*** Opening SOURCE MATERIAL ***
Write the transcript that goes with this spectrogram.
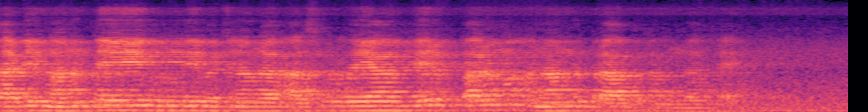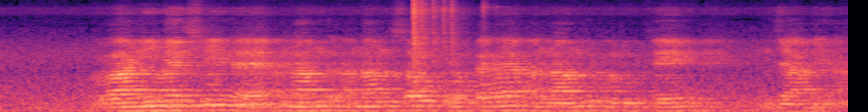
ਸਾਡੇ ਮਨ ਤੇ ਗੁਰੂ ਦੇ ਵਚਨਾਂ ਦਾ ਅਸਰ ਹੋਇਆ, ਫਿਰ ਪਰਮ ਆਨੰਦ ਪ੍ਰਾਪਤ ਬਾਣੀ ਐਸੀ ਹੈ ਆਨੰਦ ਆਨੰਦ ਸਭ ਕੋ ਕਹੈ ਆਨੰਦ ਗੁਰੂ ਤੇ ਜਾਣਿਆ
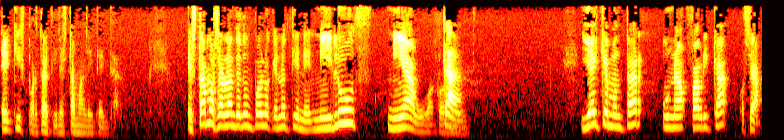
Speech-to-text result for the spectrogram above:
X portátil, esta maleta y tal. Estamos hablando de un pueblo que no tiene ni luz ni agua. Claro. Y hay que montar una fábrica, o sea,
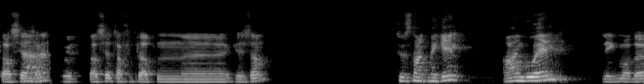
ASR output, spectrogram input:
Da sier jeg takk, da sier jeg takk for praten, Kristian. Tusen takk, Mikkel. Ha en god helg. I like måte.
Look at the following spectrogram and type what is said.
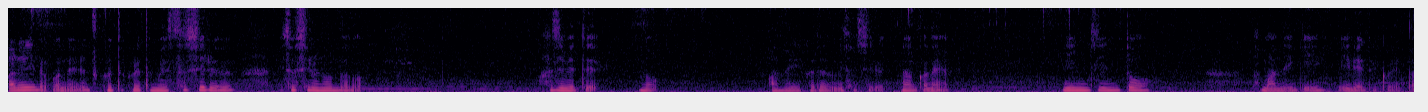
アレイラがね作ってくれた味噌汁味噌汁飲んだの。初めてのアメリカでの味噌汁。なんかね人参と玉ねぎ入れてくれた。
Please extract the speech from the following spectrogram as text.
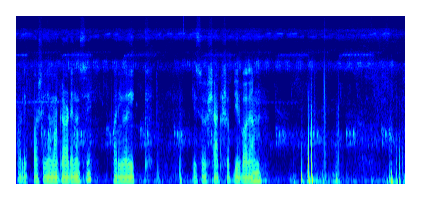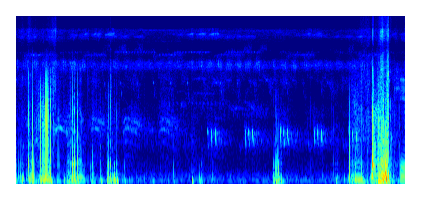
বাড়ির পাশেই আমার গার্ডেন আছে, পারিবারিক কিছু শাকসবজির বাগান কি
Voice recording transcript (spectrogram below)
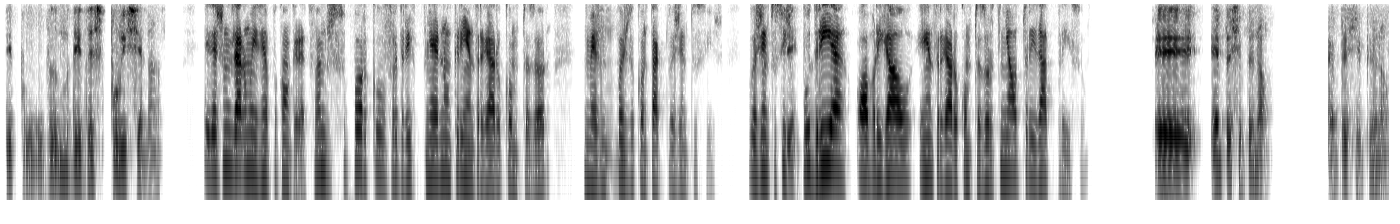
tipo de medidas de polícia, não é? E deixa-me dar um exemplo concreto. Vamos supor que o Frederico Pinheiro não queria entregar o computador, mesmo hum. depois do contacto do agente do SIS. O agente do SIS Sim. poderia obrigá-lo a entregar o computador? Tinha autoridade para isso? É, em princípio, não. Em princípio, não.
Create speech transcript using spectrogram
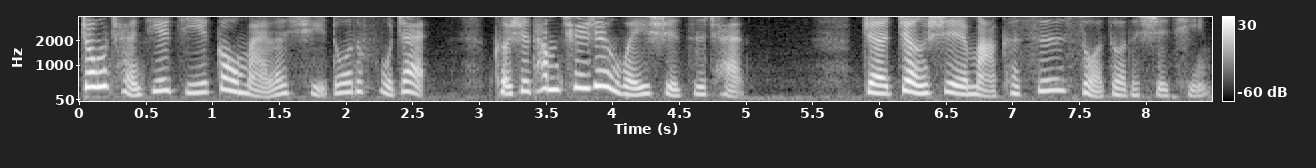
中产阶级购买了许多的负债，可是他们却认为是资产。这正是马克思所做的事情。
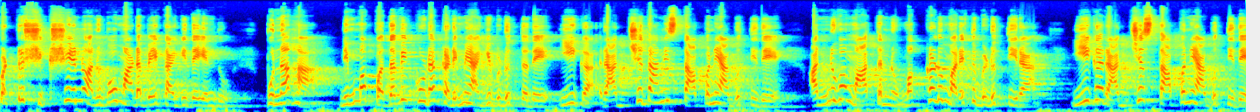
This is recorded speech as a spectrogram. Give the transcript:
ಪಟ್ಟು ಶಿಕ್ಷೆಯನ್ನು ಅನುಭವ ಮಾಡಬೇಕಾಗಿದೆ ಎಂದು. ಪುನಃ ನಿಮ್ಮ ಪದವಿ ಕೂಡ ಕಡಿಮೆ ಆಗಿಬಿಡುತ್ತದೆ, ಈಗ ರಾಜಧಾನಿ ಸ್ಥಾಪನೆ ಆಗುತ್ತಿದೆ, ಅನ್ನುವ ಮಾತನ್ನು ಮಕ್ಕಳು ಮರೆತು ಬಿಡುತ್ತೀರಾ? ಈಗ ರಾಜ್ಯ ಸ್ಥಾಪನೆ ಆಗುತ್ತಿದೆ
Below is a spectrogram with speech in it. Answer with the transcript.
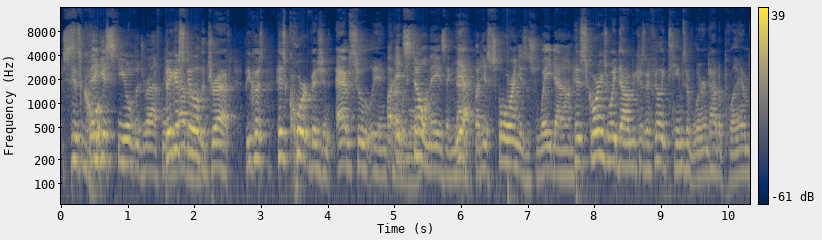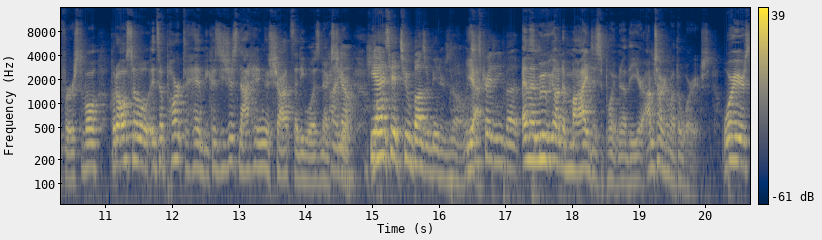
his His court- biggest steal of the draft. biggest ever. steal of the draft, because his court vision absolutely Uh, incredible. It's still amazing, that, Yeah. but his scoring is just way down. His scoring's way down because I feel like teams have learned how to play him first of all, but also it's a part to him because he's just not hitting the shots that he was next I year. know he has hit two buzzer beaters though, which Yeah. is crazy. But And then moving on to my disappointment of the year, I'm talking about the Warriors. Warriors,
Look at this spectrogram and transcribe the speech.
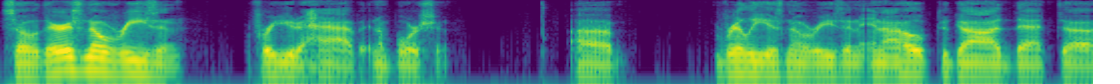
So there is no reason for you to have an abortion. Uh, really is no reason, and I hope to God that uh,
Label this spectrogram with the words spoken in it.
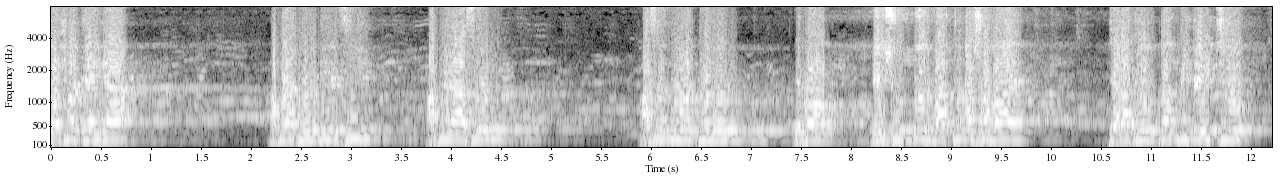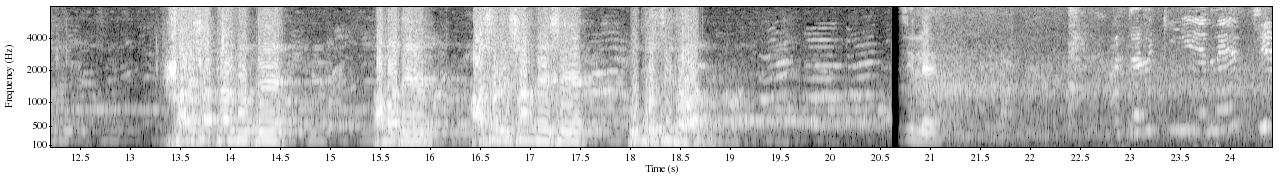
বসার জায়গা আমরা করে দিয়েছি। আপনারা আসুন, আসন গ্রহণ করুন। এবং এই সুন্দর প্রার্থনা সভায় যারা যোগদান দিতে ইচ্ছুক সাড়ে সাতটার মধ্যে আমাদের আসরের সামনে এসে উপস্থিত হন। জিলে। আচারে কি এনেছে?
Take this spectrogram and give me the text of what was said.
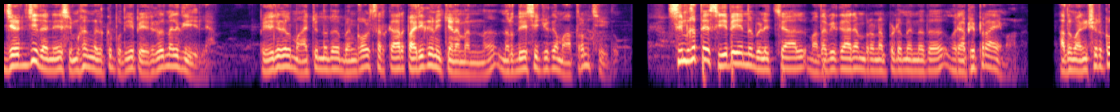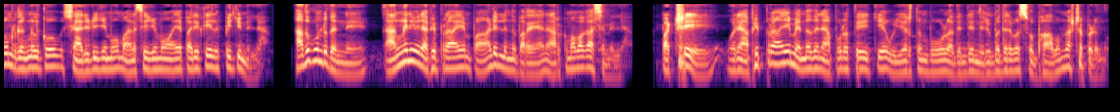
ജഡ്ജി തന്നെ സിംഹങ്ങൾക്ക് പുതിയ പേരുകൾ നൽകിയില്ല. പേരുകൾ മാറ്റുന്നത് ബംഗാൾ സർക്കാർ പരിഗണിക്കണമെന്ന് നിർദ്ദേശിക്കുക മാത്രം ചെയ്തു. സിംഹത്തെ സീതയെന്ന് വിളിച്ചാൽ മതവികാരം വ്രണപ്പെടുമെന്നത് ഒരഭിപ്രായമാണ്. അത് മനുഷ്യർക്കോ മൃഗങ്ങൾക്കോ ശാരീരികമോ മാനസികമോ ആയ പരിക്കേൽപ്പിക്കുന്നില്ല. അതുകൊണ്ട് തന്നെ അങ്ങനെ ഒരു അഭിപ്രായം പാടില്ലെന്ന് പറയാൻ ആർക്കും അവകാശമില്ല. പക്ഷേ ഒരഭിപ്രായം എന്നതിനപ്പുറത്തേക്ക് ഉയർത്തുമ്പോൾ അതിന്റെ നിരുപദ്രവ സ്വഭാവം നഷ്ടപ്പെടുന്നു.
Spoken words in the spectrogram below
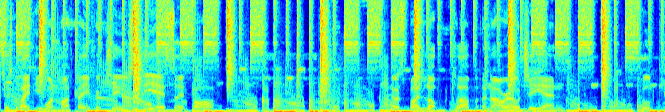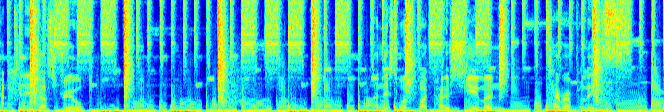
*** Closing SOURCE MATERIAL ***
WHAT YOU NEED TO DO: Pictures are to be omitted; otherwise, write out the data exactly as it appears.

REPLY:
Write the transcript that goes with this spectrogram.
ਸਾਡੇ ਮਨ ਤੇ ਗੁਰੂ ਦੇ ਵਚਨਾਂ ਦਾ ਅਸਰ ਹੋਇਆ, ਫਿਰ ਪਰਮ ਆਨੰਦ ਪ੍ਰਾਪਤ ਬਾਣੀ ਐਸੀ ਹੈ ਆਨੰਦ ਆਨੰਦ ਸਭ ਕੋ ਕਹੈ ਆਨੰਦ ਗੁਰੂ ਤੇ ਜਾਣਿਆ
Speech-to-text result for the spectrogram above:
X portátil, esta maleta y tal. Estamos hablando de un pueblo que no tiene ni luz ni agua. Claro. Y hay que montar una fábrica, o sea,
ASR output, spectrogram input:
Da sier jeg takk, da sier jeg takk for praten, Kristian. Tusen takk, Mikkel. Ha en god helg. I like måte.
Look at the following spectrogram and type what is said.
アレイラがね作ってくれた味噌汁味噌汁飲んだの。初めてのアメリカでの味噌汁。なんかね人参と玉ねぎ入れてくれた。
Please extract the speech from the following spectrogram as text.
বাড়ির পাশেই আমার গার্ডেন আছে, পারিবারিক কিছু শাকসবজির বাগান কি
Voice recording transcript (spectrogram below)
tipo de medidas de polícia, não é? E deixa-me dar um exemplo concreto. Vamos supor que o Frederico Pinheiro não queria entregar o computador, mesmo hum. depois do contacto do agente do SIS. O agente do SIS Sim. poderia obrigá-lo a entregar o computador? Tinha autoridade para isso? É, em princípio, não. Em princípio, não.
Create speech transcript using spectrogram
中产阶级购买了许多的负债，可是他们却认为是资产。这正是马克思所做的事情。
This is recorded speech as a spectrogram. Give the transcript:
ಪಟ್ಟು ಶಿಕ್ಷೆಯನ್ನು ಅನುಭವ ಮಾಡಬೇಕಾಗಿದೆ ಎಂದು. ಪುನಃ ನಿಮ್ಮ ಪದವಿ ಕೂಡ ಕಡಿಮೆ ಆಗಿಬಿಡುತ್ತದೆ, ಈಗ ರಾಜಧಾನಿ ಸ್ಥಾಪನೆ ಆಗುತ್ತಿದೆ, ಅನ್ನುವ ಮಾತನ್ನು ಮಕ್ಕಳು ಮರೆತು ಬಿಡುತ್ತೀರಾ? ಈಗ ರಾಜ್ಯ ಸ್ಥಾಪನೆ ಆಗುತ್ತಿದೆ
Below is a spectrogram with speech in it. Answer with the transcript.
his His court- biggest steal of the draft. biggest ever. steal of the draft, because his court vision absolutely Uh, incredible. It's still amazing, that, Yeah. but his scoring is just way down. His scoring's way down because I feel like teams have learned how to play him first of all, but also it's a part to him because he's just not hitting the shots that he was next I year. know he has hit two buzzer beaters though, which Yeah. is crazy. But And then moving on to my disappointment of the year, I'm talking about the Warriors. Warriors,
Look at this spectrogram and transcribe the speech.
So there is no reason for you to have an abortion. Uh, really is no reason, and I hope to God that uh,
Label this spectrogram with the words spoken in it.
বসার জায়গা আমরা করে দিয়েছি। আপনারা আসুন, আসন গ্রহণ করুন। এবং এই সুন্দর প্রার্থনা সভায় যারা যোগদান দিতে ইচ্ছুক সাড়ে সাতটার মধ্যে আমাদের আসরের সামনে এসে উপস্থিত হন। জিলে। আচারে কি এনেছে?
Take this spectrogram and give me the text of what was said.
ജഡ്ജി തന്നെ സിംഹങ്ങൾക്ക് പുതിയ പേരുകൾ നൽകിയില്ല. പേരുകൾ മാറ്റുന്നത് ബംഗാൾ സർക്കാർ പരിഗണിക്കണമെന്ന് നിർദ്ദേശിക്കുക മാത്രം ചെയ്തു. സിംഹത്തെ സീതയെന്ന് വിളിച്ചാൽ മതവികാരം വ്രണപ്പെടുമെന്നത് ഒരഭിപ്രായമാണ്. അത് മനുഷ്യർക്കോ മൃഗങ്ങൾക്കോ ശാരീരികമോ മാനസികമോ ആയ പരിക്കേൽപ്പിക്കുന്നില്ല. അതുകൊണ്ട് തന്നെ അങ്ങനെ ഒരു അഭിപ്രായം പാടില്ലെന്ന് പറയാൻ ആർക്കും അവകാശമില്ല. പക്ഷേ ഒരഭിപ്രായം എന്നതിനപ്പുറത്തേക്ക് ഉയർത്തുമ്പോൾ അതിന്റെ നിരുപദ്രവ സ്വഭാവം നഷ്ടപ്പെടുന്നു.
Spoken words in the spectrogram below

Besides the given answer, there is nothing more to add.